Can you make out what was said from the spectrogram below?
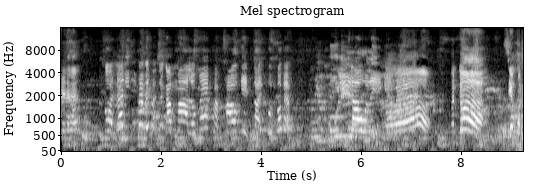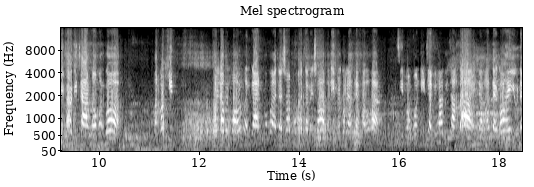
อะไรนะคะ ก่อนหน้านี้ที่แม่ไปสัญญกรรมมาแล้วแม่แบบชาวเน็ตหลายคนก็แบบบูลลี่เราอะไรอย่างเงี้ยแม่อ๋อมันก็เสียงคนวิพากษ์วิจารณ์เนาะมันก็มันก็คิดคนเราเป็นมองไม่เหมือนกันบางคนอาจจะชอบบางคนอาจจะไม่ชอบอันนี้มันก็แล้วแต่เขาค่ะสิทธิ์ของคนที่จะวิพากษ์วิจารณ์ได้นะคะแต่ก็ให้อยู่ใน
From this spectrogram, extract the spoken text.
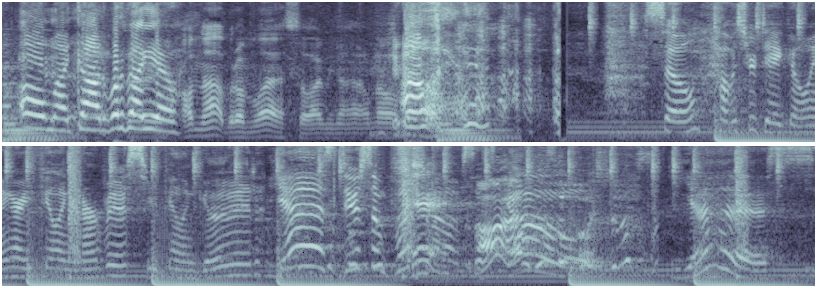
Oh my God, what about you? I'm not, but I'm less, so I mean, I don't know. Oh, So, how is your day going? Are you feeling nervous? Are you feeling good? Yes, do some push-ups. Let's go. Yes.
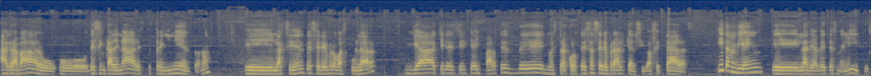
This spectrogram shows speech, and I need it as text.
agravar o, desencadenar este estreñimiento, ¿no? Eh, el accidente cerebrovascular ya quiere decir que hay partes de nuestra corteza cerebral que han sido afectadas. Y también eh, la diabetes mellitus.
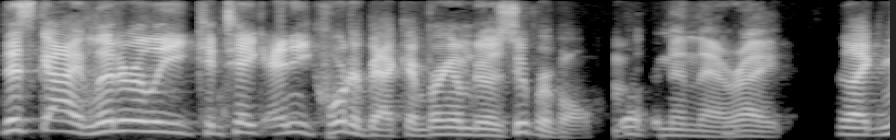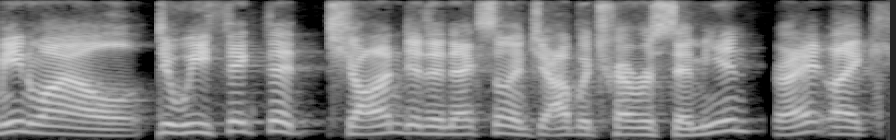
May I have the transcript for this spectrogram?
this guy literally can take any quarterback and bring him to a Super Bowl. Put him in there, right? Like, meanwhile, do we think that Sean did an excellent job with Trevor Siemian, right? Like,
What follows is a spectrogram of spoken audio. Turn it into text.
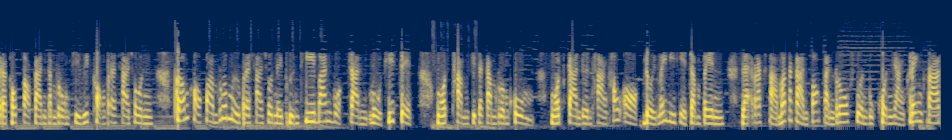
กระทบต่อการดำรงชีวิตของประชาชน พร้อมขอความร่วมมือประชาชนในพื้นที่บ้านบวกจันทร์หมู่ที่ 7 งดทำกิจกรรมรวมกลุ่ม งดการเดินทางเข้าออก โดยไม่มีเหตุจำเป็น และรักษามาตรการป้องกันโรคส่วนบุคคลอย่างเคร่งครัด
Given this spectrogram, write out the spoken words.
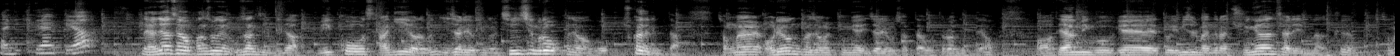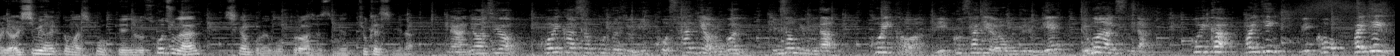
많이 기대할게요. 네, 안녕하세요. 방송인 우상진입니다. 위코 4기 여러분 이 자리에 오신 걸 진심으로 환영하고 축하드립니다. 정말 어려운 과정을 통해 이 자리에 오셨다고 들었는데요. 어, 대한민국의 또 이미지를 만드는 중요한 자리인 만큼 정말 열심히 활동하시고 개인적으로 소중한 시간 보내고 돌아가셨으면 좋겠습니다. 네, 안녕하세요. 코이카 서포터즈 위코 사기 여러분, 김성규입니다. 코이카와 위코 사기 여러분들을 위해 응원하겠습니다. 코이카 파이팅! 위코 파이팅!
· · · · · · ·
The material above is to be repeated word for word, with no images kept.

Can you make out what was said from the spectrogram below?
อะไรนะคะ ก่อนหน้านี้ที่แม่ไปสัญญกรรมมาแล้วแม่แบบชาวเน็ตหลายคนก็แบบบูลลี่เราอะไรอย่างเงี้ยแม่อ๋อมันก็เสียงคนวิพากษ์วิจารณ์เนาะมันก็มันก็คิดคนเราเป็นมองไม่เหมือนกันบางคนอาจจะชอบบางคนอาจจะไม่ชอบอันนี้มันก็แล้วแต่เขาค่ะสิทธิ์ของคนที่จะวิพากษ์วิจารณ์ได้นะคะแต่ก็ให้อยู่ใน
From this spectrogram, extract the spoken text.
Oh my God, what about you? I'm not, but I'm less, so I mean, I don't know. Oh, So, how is your day going? Are you feeling nervous? Are you feeling good? Yes, do some push-ups. Let's go. Yes.
This spectrogram shows speech, and I need it as text.
agravar o, desencadenar este estreñimiento, ¿no? Eh, el accidente cerebrovascular ya quiere decir que hay partes de nuestra corteza cerebral que han sido afectadas. Y también eh, la diabetes mellitus.
May I have the transcript for this spectrogram?
this guy literally can take any quarterback and bring him to a Super Bowl. Put him in there, right? Like, meanwhile, do we think that Sean did an excellent job with Trevor Siemian, right? Like,
What follows is a spectrogram of spoken audio. Turn it into text.
กระทบต่อการดำรงชีวิตของประชาชน พร้อมขอความร่วมมือประชาชนในพื้นที่บ้านบวกจันทร์หมู่ที่ 7 งดทำกิจกรรมรวมกลุ่ม งดการเดินทางเข้าออก โดยไม่มีเหตุจำเป็น และรักษามาตรการป้องกันโรคส่วนบุคคลอย่างเคร่งครัด
Given this spectrogram, write out the spoken words.
많이 기대할게요. 네, 안녕하세요. 방송인 우상진입니다. 위코 4기 여러분 이 자리에 오신 걸 진심으로 환영하고 축하드립니다. 정말 어려운 과정을 통해 이 자리에 오셨다고 들었는데요. 어, 대한민국의 또 이미지를 만드는 중요한 자리인 만큼 정말 열심히 활동하시고 개인적으로 소중한 시간 보내고 돌아가셨으면 좋겠습니다. 네, 안녕하세요. 코이카 서포터즈 위코 사기 여러분, 김성규입니다. 코이카와 위코 사기 여러분들을 위해 응원하겠습니다. 코이카 파이팅! 위코 파이팅!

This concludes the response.